What needs to be done:
Within the entries below, please retype exactly the lines starting with the line that has "Can you figure" and going on through the line that has "Spectrogram above: supply the transcript.", but not the pictures.

*** Opening Extracted records ***

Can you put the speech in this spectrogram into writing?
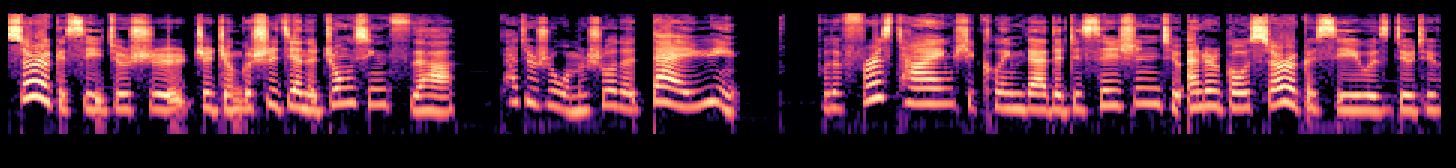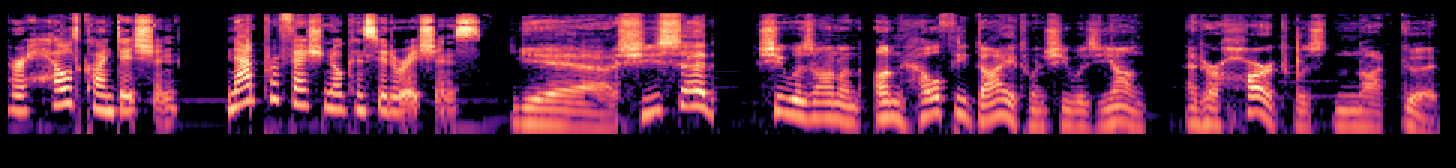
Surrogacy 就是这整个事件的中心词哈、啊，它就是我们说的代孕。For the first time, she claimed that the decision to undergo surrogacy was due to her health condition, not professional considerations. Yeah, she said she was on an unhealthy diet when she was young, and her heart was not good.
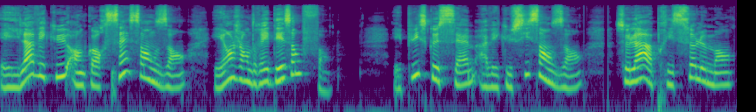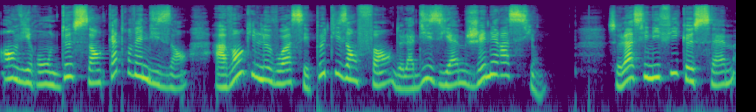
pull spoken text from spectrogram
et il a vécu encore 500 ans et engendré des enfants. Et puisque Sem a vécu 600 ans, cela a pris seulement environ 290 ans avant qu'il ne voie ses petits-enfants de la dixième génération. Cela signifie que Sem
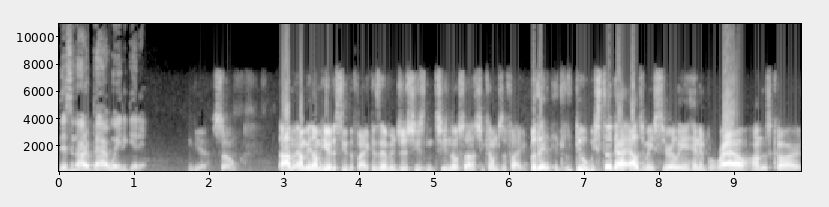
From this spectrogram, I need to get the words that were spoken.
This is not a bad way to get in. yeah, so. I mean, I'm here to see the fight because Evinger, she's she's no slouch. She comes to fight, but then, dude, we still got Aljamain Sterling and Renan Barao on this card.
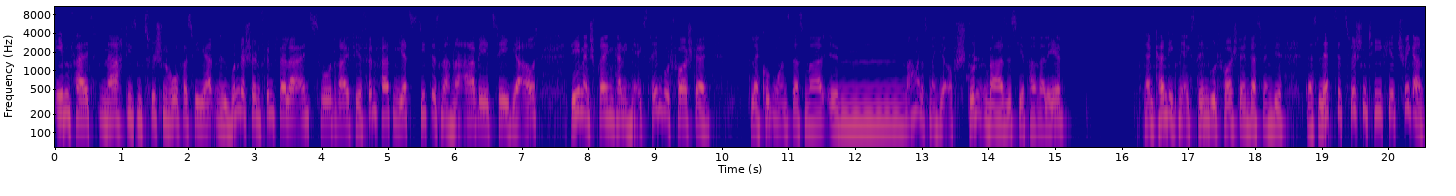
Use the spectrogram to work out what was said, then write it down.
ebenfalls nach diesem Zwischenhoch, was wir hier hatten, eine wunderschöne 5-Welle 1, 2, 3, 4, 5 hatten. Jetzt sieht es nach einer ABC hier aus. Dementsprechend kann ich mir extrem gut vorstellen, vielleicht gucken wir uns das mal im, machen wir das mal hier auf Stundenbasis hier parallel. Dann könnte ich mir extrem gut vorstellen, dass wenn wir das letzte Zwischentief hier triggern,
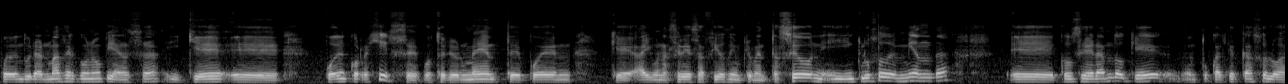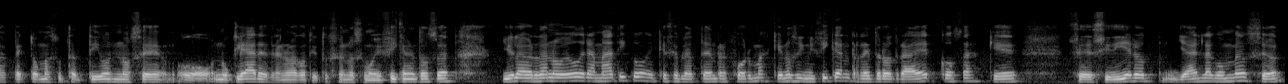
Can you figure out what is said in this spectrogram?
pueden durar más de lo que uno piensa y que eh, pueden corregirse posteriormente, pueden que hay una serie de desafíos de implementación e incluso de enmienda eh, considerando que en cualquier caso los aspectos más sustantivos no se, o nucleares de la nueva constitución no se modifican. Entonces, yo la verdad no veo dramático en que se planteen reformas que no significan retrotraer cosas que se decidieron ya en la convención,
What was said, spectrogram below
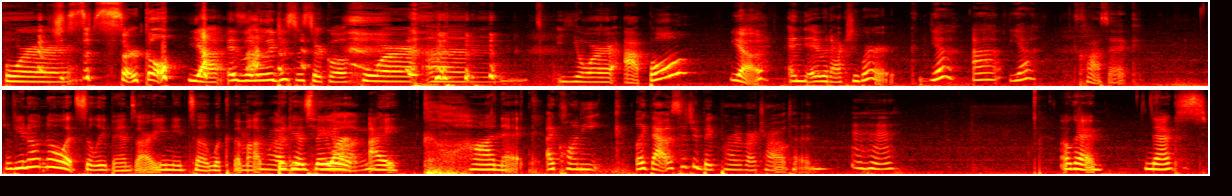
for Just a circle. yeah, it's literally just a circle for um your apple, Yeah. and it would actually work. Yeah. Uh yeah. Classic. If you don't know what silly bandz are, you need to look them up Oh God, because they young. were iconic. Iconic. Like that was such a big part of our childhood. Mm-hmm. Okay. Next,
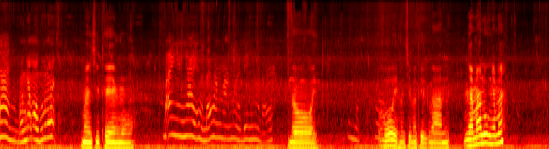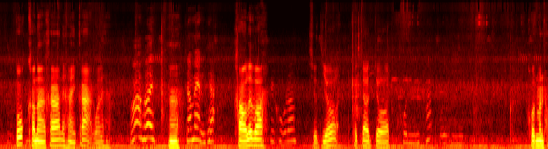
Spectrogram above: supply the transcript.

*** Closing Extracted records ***
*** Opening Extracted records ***

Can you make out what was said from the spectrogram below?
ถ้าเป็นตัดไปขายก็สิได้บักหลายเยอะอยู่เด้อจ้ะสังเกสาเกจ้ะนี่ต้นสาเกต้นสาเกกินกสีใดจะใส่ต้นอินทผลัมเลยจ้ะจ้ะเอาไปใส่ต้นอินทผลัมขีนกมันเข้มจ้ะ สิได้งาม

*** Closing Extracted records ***

Result:
Can you figure out what is said in this spectrogram?
pueden durar más de lo que uno piensa y que eh, pueden corregirse posteriormente, pueden que hay una serie de desafíos de implementación e incluso de enmienda eh, considerando que en cualquier caso los aspectos más sustantivos no se, o nucleares de la nueva constitución no se modifican. Entonces, yo la verdad no veo dramático en que se planteen reformas que no significan retrotraer cosas que se decidieron ya en la convención,
What was said, spectrogram below
for Just a circle. yeah, it's literally just a circle for um your apple, Yeah. and it would actually work. Yeah. Uh yeah. Classic. If you don't know what silly bandz are, you need to look them up Oh God, because they young. were iconic. Iconic. Like that was such a big part of our childhood. Mm-hmm. Okay. Next,
Spectrogram above: supply the transcript.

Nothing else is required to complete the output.